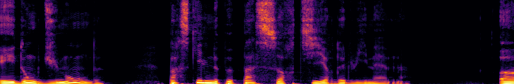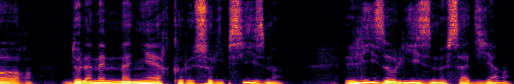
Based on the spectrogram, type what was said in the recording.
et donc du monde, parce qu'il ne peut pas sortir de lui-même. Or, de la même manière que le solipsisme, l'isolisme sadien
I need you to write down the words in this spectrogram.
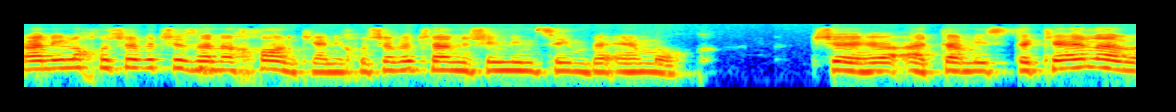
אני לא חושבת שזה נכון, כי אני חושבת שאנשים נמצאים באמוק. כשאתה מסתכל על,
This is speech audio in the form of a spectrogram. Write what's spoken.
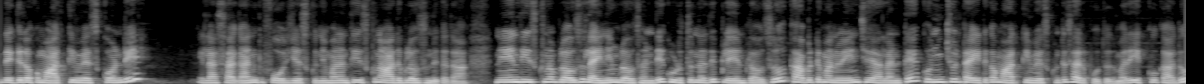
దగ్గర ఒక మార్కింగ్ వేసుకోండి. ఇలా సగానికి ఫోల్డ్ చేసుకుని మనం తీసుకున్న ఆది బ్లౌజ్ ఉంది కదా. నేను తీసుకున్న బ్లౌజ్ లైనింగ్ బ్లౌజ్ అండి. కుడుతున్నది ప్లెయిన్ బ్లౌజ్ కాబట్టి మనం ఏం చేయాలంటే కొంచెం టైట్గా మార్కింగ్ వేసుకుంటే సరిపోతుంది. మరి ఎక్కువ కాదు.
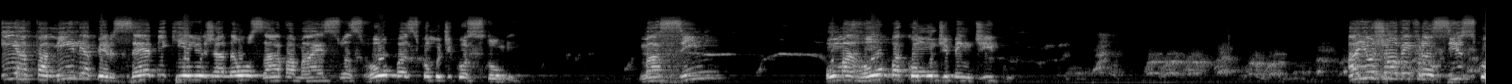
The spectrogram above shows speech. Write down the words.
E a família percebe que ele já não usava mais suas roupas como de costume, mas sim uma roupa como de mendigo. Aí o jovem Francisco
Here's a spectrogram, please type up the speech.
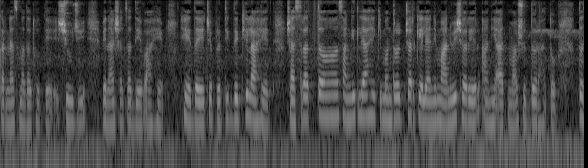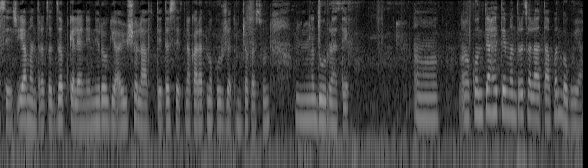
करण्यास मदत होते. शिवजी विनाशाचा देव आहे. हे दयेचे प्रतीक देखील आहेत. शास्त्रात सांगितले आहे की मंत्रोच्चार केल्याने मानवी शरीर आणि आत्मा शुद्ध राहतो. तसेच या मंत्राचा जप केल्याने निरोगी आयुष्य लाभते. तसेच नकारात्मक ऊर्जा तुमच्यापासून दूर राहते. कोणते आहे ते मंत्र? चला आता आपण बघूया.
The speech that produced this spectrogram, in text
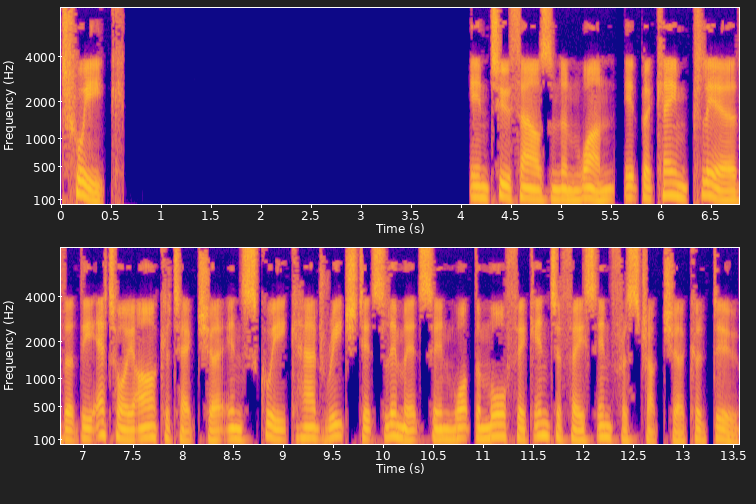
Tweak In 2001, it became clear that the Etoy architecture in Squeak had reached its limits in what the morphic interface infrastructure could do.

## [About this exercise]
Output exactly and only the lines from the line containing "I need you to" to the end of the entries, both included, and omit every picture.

## [The answer]
I need you to write down the words in this spectrogram.
אני לא חושבת שזה נכון, כי אני חושבת שאנשים נמצאים באמוק. כשאתה מסתכל על,
This is speech audio in the form of a spectrogram. Write what's spoken.
దగ్గర ఒక మార్కింగ్ వేసుకోండి. ఇలా సగానికి ఫోల్డ్ చేసుకుని మనం తీసుకున్న ఆది బ్లౌజ్ ఉంది కదా. నేను తీసుకున్న బ్లౌజ్ లైనింగ్ బ్లౌజ్ అండి. కుడుతున్నది ప్లెయిన్ బ్లౌజ్ కాబట్టి మనం ఏం చేయాలంటే కొంచెం టైట్గా మార్కింగ్ వేసుకుంటే సరిపోతుంది. మరి ఎక్కువ కాదు.
The spectrogram above shows speech. Write down the words.
E a família percebe que ele já não usava mais suas roupas como de costume, mas sim uma roupa como de mendigo. Aí o jovem Francisco
Here's a spectrogram, please type up the speech.
करण्यास मदत होते. शिवजी विनाशाचा देव आहे. हे दयेचे प्रतीक देखील आहेत. शास्त्रात सांगितले आहे की मंत्रोच्चार केल्याने मानवी शरीर आणि आत्मा शुद्ध राहतो. तसेच या मंत्राचा जप केल्याने निरोगी आयुष्य लाभते. तसेच नकारात्मक ऊर्जा तुमच्यापासून दूर राहते. कोणते आहे ते मंत्र? चला आता आपण बघूया.
The speech that produced this spectrogram, in text
Tweak In 2001, it became clear that the Etoy architecture in Squeak had reached its limits in what the morphic interface infrastructure could do.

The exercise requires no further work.